## Exercise prompt
For the copy, please give all of the data again exactly and leave the pictures out.
+++
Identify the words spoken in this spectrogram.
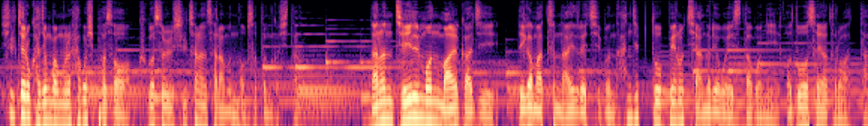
실제로 가정 방문을 하고 싶어서 그것을 실천한 사람은 없었던 것이다. 나는 제일 먼 마을까지 네가 맡은 아이들의 집은 한 집도 빼놓지 않으려고 애쓰다 보니 어두워서야 돌아왔다.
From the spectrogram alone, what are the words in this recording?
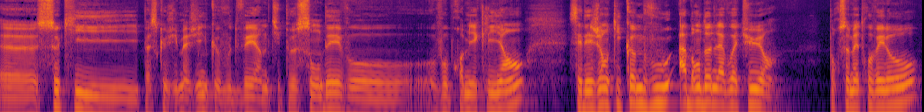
Euh, ceux qui, parce que j'imagine que vous devez un petit peu sonder vos, vos premiers clients, c'est des gens qui, comme vous, abandonnent la voiture pour se mettre au vélo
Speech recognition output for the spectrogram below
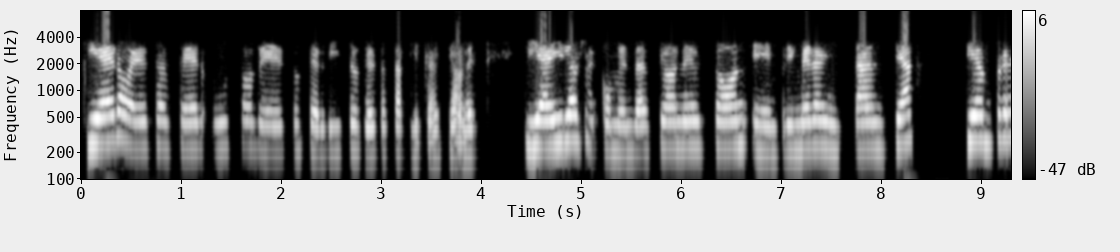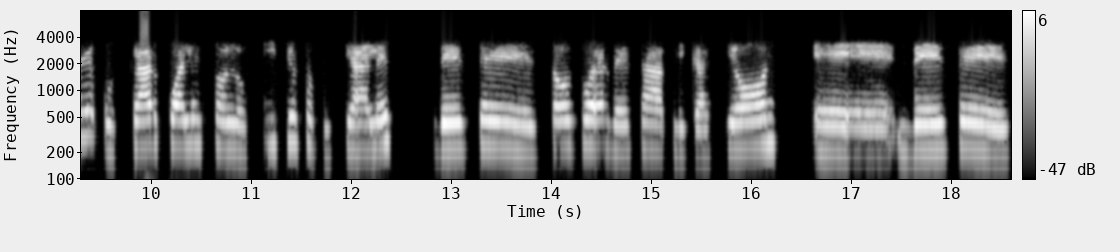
quiero es hacer uso de esos servicios, de esas aplicaciones. Y ahí las recomendaciones son, en primera instancia, siempre buscar cuáles son los sitios oficiales de este software, de esa aplicación, eh, de ese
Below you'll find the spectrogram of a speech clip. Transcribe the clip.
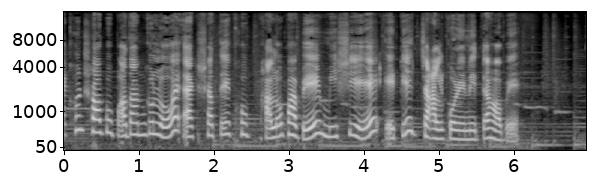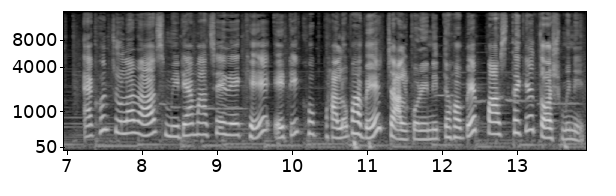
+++
## Answer to this task
Identify the words spoken in this spectrogram.
실제로 가정 방문을 하고 싶어서 그것을 실천한 사람은 없었던 것이다. 나는 제일 먼 마을까지 네가 맡은 아이들의 집은 한 집도 빼놓지 않으려고 애쓰다 보니 어두워서야 돌아왔다.
From the spectrogram alone, what are the words in this recording?
Euh, ceux qui, parce que j'imagine que vous devez un petit peu sonder vos, vos premiers clients, c'est des gens qui, comme vous, abandonnent la voiture pour se mettre au vélo
Speech recognition output for the spectrogram below
quiero es hacer uso de esos servicios, de esas aplicaciones. Y ahí las recomendaciones son, en primera instancia, siempre buscar cuáles son los sitios oficiales de este software, de esa aplicación, eh, de ese
Below you'll find the spectrogram of a speech clip. Transcribe the clip.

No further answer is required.